Why is this “frigid” (read: rape) setting acceptable? Why are we letting this be acceptable? And more important questions: why is this allowed in a modern society and what can we do to stop it?
I am a feminist.
I believe women should be able to decide what is best for their own bodies. I do not want a meeting full of white, older men deciding how to regulate women’s bodies and reproductive systems. I want to choose what procedures need to be done for myself with my doctor. My female friend can choose procedures with her doctor. This doesn’t mean I’m “pro” anything. It only means that it’s not my decision or yours how women choose their health procedures and remedies.
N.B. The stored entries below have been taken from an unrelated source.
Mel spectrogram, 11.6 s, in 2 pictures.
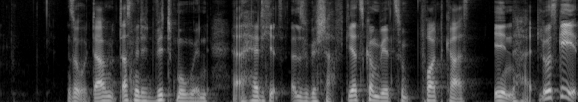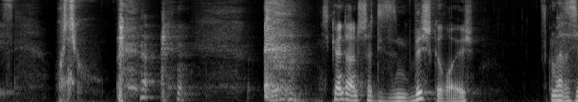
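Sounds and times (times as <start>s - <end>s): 
speech: 0.7s - 7.7s, 8.6s - 10.6s, 11.2s - 11.5s
man coughing: 6.4s - 7.8s, 8.4s - 9.0s.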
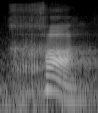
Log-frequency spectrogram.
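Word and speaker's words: خ: atau lebih praktisnya pengucapan huruf k persis terdengar seperti orang yang tidur dalam keadaan mengorok Kha khi khu bakh Kha demikian perhatikan latihan berikut ini KH khub KH Minal kesalahan berikutnya pada huruf K adalah suara yang tidak menebal padahal huruf k memiliki sifat Al ada sebuahidah semua huruf yang memiliki sifat mesti ucapkan dengan suara yang tebal perhatikan diucapkan dengan suara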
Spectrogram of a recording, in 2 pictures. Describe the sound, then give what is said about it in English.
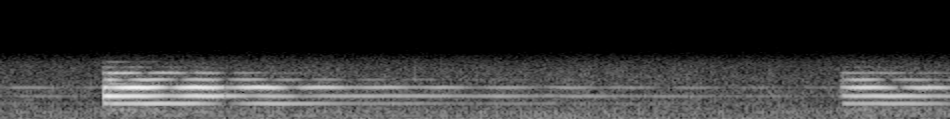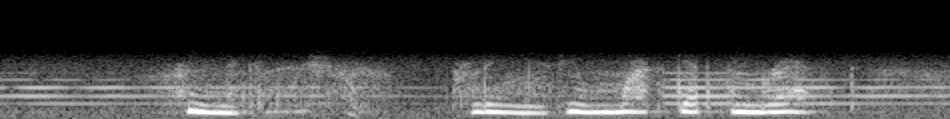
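A church bell tolls twice, each stroke a long, resonant humming tone that lingers for several seconds; during the second ring a man begins speaking over the fading hum. “She said it was a heavenly bell that would ring for us until death.”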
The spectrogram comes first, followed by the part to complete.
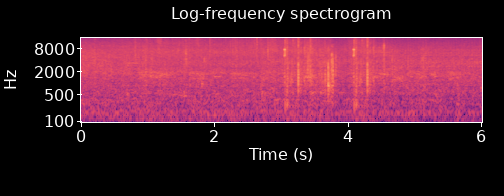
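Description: Steady outdoor background hiss, with a quick cluster of sharp clicks and knocks about three to four seconds in.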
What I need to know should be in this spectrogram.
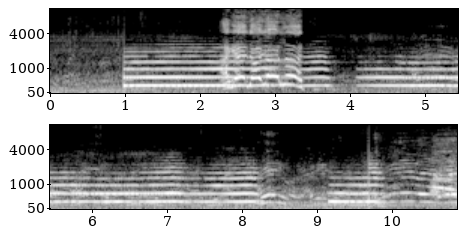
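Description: Several men chant together in unison outdoors.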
It only means it will be her choice along with her doctor’s.
I am a feminist.
If lesbians and bisexuals can control their feelings around a classmate with her blouse showing her collarbone, boys should be able to control themselves, too. If they can’t, then that’s their problem and needs to be fixed and controlled before it becomes a woman’s problem. This may seem trivial in the grand scheme of things but if we allow this type of thinking early on, it can escalate into problems in our student’s futures.
I could probably write a dissertation on this topic, but perhaps I’ll save that for a lengthy blog post later. I’d like to close with a couple of my favorite quotes about feminism and from two people who I truly admire, Malala Yousafzai and Maya Angelou. For women, education is power. We need to, as Sheryl Sandberg says, “lean in” and scoot up to the table. We need to speak up and speak out, especially for those who cannot for whatever reason. We need to get involved in government, become fair and intelligent politicians, working across both aisles, being an advocate for women’s rights and equality.
“The extremists are afraid of books and pens. The power of education frightens them. They are afraid of women.” – Malala Yousafzai
“I’m a feminist. I’ve been a female for a long time now. It’d be stupid not to be on my own side.” – Maya Angelou
WOW. Thank you, Courtney! I love that you’re not afraid to call yourself a feminist. Because being a feminist is a beautiful and powerful thing.
Courtney Kincaid is a mother, wife, advocate, and public librarian. In 2015 she dealt with a very public and political book censoring situation involving author, Gayle Pitman’s children’s book, This Day in June, along with Cheryl Kilodavis’ children’s book, My Princess Boy. She is the recipient of the 2015 I Love My Librarian award and the 2016 NCTE Honorable Mention for the National Intellectual Freedom award. She can be reached on Twitter @ckthelibrarian.
FEMINISM FROM A to Z is now available for preorder!